Every line of the records below that holds the word "recording" should be copied out.
SUPPLIED DATA Start Marker
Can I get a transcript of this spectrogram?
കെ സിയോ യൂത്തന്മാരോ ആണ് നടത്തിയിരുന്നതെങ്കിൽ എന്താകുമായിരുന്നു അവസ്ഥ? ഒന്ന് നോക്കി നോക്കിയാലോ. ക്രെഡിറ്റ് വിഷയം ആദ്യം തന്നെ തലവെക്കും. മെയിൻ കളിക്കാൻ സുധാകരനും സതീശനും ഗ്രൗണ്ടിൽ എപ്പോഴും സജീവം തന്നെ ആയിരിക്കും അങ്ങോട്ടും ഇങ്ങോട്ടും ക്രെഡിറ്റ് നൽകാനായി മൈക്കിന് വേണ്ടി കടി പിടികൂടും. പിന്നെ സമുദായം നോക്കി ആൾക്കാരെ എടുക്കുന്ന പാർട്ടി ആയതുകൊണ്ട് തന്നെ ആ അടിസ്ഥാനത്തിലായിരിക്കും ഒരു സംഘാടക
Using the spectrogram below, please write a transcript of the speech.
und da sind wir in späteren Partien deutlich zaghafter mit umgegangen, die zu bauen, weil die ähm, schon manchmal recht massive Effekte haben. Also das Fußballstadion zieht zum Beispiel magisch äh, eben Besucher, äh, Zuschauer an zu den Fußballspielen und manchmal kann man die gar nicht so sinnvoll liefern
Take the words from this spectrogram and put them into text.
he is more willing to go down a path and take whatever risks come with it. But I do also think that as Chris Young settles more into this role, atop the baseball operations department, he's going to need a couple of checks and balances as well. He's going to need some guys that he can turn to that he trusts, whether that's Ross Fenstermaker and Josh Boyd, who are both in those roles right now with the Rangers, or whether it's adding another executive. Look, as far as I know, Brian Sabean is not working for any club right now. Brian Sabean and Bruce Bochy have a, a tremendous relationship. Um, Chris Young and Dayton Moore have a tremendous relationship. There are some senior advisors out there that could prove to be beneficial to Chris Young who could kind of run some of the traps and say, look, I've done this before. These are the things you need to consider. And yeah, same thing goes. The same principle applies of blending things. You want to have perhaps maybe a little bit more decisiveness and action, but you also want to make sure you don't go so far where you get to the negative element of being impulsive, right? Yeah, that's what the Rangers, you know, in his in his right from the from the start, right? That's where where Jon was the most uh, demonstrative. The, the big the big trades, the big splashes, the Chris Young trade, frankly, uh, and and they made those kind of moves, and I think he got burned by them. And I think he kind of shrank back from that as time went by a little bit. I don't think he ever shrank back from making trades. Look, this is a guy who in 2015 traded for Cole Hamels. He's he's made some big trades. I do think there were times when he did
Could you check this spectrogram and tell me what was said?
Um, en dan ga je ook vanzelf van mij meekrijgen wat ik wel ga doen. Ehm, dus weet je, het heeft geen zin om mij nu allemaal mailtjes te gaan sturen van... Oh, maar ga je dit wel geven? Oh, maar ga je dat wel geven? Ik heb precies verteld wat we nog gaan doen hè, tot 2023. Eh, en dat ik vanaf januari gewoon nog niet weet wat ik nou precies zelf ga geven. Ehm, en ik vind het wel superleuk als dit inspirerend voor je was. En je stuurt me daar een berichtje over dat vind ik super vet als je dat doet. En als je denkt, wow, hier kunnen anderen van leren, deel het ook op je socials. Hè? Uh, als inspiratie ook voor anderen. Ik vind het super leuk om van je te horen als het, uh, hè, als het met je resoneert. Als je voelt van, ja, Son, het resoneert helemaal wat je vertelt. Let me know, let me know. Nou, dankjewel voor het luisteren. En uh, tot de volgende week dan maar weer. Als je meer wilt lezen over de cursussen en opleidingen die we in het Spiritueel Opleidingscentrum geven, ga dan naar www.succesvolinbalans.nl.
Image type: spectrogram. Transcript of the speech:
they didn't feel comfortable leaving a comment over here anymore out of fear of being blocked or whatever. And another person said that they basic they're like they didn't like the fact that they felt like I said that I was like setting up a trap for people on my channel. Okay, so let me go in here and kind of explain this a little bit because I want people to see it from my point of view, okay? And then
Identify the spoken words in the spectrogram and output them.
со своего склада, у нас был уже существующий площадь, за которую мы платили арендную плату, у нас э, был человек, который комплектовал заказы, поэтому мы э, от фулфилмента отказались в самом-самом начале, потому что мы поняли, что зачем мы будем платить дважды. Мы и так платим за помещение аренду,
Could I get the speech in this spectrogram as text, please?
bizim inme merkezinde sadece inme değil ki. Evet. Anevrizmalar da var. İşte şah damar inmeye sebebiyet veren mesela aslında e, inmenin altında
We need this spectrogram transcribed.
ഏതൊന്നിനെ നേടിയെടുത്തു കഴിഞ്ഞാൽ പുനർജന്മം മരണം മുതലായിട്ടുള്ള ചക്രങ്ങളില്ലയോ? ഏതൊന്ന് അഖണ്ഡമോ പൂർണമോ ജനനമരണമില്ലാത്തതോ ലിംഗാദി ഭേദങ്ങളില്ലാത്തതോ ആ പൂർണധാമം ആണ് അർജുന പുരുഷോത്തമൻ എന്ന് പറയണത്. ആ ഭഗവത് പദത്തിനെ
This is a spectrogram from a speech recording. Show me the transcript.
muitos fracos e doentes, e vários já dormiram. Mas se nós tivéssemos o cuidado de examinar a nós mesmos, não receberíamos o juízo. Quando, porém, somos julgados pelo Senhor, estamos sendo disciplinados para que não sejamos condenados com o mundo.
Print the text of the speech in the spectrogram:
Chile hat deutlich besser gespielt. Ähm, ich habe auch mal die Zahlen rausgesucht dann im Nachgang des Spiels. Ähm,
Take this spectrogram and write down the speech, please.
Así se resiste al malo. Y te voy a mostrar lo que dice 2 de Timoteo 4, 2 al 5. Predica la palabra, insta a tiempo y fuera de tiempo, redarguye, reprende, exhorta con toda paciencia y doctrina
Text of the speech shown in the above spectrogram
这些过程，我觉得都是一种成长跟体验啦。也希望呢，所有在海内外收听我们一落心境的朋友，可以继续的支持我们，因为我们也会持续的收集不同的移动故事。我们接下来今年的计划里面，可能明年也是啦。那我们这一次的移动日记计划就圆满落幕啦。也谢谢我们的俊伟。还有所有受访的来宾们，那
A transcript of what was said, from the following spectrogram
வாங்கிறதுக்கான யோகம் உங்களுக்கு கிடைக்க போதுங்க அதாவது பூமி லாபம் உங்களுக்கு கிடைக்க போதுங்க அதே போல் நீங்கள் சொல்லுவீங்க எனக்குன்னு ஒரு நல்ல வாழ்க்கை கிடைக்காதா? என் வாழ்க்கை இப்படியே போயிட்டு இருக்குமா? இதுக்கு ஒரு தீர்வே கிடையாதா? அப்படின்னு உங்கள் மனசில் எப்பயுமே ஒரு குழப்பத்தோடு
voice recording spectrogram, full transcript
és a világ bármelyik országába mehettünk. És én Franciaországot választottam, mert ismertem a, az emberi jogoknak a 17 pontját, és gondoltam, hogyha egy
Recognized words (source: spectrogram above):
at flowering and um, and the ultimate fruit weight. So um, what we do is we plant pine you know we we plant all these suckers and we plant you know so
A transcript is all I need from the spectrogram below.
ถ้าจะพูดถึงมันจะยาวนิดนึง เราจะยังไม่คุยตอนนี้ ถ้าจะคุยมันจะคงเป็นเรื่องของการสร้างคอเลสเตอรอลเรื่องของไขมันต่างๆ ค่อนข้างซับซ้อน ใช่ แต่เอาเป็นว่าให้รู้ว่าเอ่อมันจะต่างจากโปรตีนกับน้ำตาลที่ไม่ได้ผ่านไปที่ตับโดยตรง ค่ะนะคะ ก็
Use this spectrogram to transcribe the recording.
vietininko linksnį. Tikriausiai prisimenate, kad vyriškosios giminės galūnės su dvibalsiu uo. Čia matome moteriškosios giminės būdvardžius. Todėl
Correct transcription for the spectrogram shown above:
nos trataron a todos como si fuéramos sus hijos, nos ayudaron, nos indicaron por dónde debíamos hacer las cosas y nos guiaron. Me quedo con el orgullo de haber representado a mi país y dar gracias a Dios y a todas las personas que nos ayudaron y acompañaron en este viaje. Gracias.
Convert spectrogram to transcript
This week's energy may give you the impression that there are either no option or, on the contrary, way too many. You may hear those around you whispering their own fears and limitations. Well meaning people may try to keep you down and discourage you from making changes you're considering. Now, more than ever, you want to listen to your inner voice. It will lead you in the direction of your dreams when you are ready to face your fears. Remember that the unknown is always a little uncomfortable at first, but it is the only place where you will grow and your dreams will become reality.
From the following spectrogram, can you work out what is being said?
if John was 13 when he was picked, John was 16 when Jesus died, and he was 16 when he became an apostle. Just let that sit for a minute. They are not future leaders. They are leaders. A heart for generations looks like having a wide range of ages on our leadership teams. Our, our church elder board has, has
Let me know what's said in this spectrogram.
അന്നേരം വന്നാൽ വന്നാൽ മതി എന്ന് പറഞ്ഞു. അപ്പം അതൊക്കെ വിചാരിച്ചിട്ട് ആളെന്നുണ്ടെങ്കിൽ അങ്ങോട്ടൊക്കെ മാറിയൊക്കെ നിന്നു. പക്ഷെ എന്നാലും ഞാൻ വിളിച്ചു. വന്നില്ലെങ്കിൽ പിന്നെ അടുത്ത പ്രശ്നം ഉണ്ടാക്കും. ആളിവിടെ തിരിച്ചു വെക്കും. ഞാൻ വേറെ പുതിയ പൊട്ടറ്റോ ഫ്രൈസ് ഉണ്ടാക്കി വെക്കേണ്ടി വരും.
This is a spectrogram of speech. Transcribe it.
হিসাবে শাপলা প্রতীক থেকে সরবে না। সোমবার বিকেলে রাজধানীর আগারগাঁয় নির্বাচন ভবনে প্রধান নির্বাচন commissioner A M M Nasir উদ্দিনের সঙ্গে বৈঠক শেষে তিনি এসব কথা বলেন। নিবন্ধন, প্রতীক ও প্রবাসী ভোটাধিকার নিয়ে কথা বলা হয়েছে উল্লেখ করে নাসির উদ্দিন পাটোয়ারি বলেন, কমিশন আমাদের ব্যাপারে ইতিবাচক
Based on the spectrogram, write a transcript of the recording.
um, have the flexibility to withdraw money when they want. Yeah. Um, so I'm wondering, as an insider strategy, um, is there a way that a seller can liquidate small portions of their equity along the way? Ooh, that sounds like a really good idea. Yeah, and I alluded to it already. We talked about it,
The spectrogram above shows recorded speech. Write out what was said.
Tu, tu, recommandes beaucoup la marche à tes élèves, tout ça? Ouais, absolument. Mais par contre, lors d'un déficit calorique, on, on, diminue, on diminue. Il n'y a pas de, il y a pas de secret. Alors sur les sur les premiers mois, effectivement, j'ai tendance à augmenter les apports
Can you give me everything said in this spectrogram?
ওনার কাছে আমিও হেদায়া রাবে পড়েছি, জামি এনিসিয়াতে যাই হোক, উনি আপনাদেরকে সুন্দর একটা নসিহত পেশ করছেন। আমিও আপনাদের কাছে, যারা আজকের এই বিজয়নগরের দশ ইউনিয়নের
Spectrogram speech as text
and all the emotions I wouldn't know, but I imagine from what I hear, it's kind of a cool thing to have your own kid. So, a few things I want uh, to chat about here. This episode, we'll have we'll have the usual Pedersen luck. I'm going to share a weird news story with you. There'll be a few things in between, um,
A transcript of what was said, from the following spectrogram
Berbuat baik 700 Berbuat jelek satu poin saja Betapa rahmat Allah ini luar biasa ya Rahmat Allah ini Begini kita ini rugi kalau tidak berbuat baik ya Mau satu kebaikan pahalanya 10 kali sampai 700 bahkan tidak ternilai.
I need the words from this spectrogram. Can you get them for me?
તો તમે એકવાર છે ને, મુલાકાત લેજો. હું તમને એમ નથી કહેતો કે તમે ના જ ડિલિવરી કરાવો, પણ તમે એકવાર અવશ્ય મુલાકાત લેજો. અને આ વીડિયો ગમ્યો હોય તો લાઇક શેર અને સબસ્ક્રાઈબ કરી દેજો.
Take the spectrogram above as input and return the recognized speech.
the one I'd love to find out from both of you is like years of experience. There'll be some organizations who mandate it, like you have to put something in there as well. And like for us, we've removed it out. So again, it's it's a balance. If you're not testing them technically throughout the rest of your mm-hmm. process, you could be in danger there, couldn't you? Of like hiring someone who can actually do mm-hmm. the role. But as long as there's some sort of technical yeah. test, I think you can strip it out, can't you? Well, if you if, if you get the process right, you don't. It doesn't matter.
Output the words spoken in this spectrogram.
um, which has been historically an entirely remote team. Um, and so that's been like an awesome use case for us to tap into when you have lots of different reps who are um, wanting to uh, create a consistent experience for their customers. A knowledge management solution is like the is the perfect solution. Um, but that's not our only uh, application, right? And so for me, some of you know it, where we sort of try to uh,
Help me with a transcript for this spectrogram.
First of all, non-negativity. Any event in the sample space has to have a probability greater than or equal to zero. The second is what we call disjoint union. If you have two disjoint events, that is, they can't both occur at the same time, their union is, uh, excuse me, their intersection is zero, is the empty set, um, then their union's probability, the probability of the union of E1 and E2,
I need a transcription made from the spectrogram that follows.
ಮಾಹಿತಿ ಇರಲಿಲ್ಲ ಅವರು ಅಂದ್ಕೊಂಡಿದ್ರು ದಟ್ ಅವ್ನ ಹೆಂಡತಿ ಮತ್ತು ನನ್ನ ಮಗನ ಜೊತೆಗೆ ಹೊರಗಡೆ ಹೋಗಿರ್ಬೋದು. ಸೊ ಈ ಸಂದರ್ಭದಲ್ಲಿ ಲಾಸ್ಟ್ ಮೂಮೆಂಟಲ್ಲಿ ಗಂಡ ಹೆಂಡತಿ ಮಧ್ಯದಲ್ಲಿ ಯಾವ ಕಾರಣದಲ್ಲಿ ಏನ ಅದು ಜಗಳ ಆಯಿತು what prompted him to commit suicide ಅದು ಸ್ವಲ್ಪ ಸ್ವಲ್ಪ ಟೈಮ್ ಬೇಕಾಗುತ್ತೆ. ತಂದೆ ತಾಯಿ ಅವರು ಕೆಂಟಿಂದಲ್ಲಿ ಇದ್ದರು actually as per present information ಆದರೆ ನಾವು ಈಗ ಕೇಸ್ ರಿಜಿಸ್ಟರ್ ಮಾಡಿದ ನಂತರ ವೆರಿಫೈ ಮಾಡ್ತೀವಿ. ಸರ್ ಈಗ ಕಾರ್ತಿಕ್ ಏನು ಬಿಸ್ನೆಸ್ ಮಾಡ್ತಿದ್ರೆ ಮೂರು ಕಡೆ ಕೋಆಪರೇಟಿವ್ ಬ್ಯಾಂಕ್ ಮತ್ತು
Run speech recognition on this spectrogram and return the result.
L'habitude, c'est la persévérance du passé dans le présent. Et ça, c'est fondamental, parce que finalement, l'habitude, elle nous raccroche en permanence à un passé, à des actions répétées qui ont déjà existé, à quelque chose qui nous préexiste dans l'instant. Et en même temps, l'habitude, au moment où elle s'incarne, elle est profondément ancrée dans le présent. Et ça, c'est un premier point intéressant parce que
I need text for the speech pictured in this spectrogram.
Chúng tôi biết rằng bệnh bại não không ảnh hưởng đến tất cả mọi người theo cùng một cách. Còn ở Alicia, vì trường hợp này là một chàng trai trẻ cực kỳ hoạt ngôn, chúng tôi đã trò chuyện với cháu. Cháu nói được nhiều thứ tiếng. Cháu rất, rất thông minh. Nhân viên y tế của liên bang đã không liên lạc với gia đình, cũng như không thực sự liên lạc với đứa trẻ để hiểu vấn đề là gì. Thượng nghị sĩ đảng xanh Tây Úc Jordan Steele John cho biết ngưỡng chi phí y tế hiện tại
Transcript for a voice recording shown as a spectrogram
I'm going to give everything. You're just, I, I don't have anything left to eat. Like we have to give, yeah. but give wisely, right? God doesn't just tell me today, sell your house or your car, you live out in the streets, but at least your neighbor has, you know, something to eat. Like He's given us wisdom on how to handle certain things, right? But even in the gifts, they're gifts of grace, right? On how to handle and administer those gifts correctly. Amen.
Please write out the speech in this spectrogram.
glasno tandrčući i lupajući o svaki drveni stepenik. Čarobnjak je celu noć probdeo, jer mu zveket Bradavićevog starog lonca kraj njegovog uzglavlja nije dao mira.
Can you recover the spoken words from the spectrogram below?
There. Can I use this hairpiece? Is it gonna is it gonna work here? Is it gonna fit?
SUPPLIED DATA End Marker
**RESULT OF THE EXERCISE**
This is a spectrogram from a speech recording. Show me the transcript.
voice recording spectrogram, full transcript
Use this spectrogram to transcribe the recording.
Based on the spectrogram, write a transcript of the recording.
Transcript for a voice recording shown as a spectrogram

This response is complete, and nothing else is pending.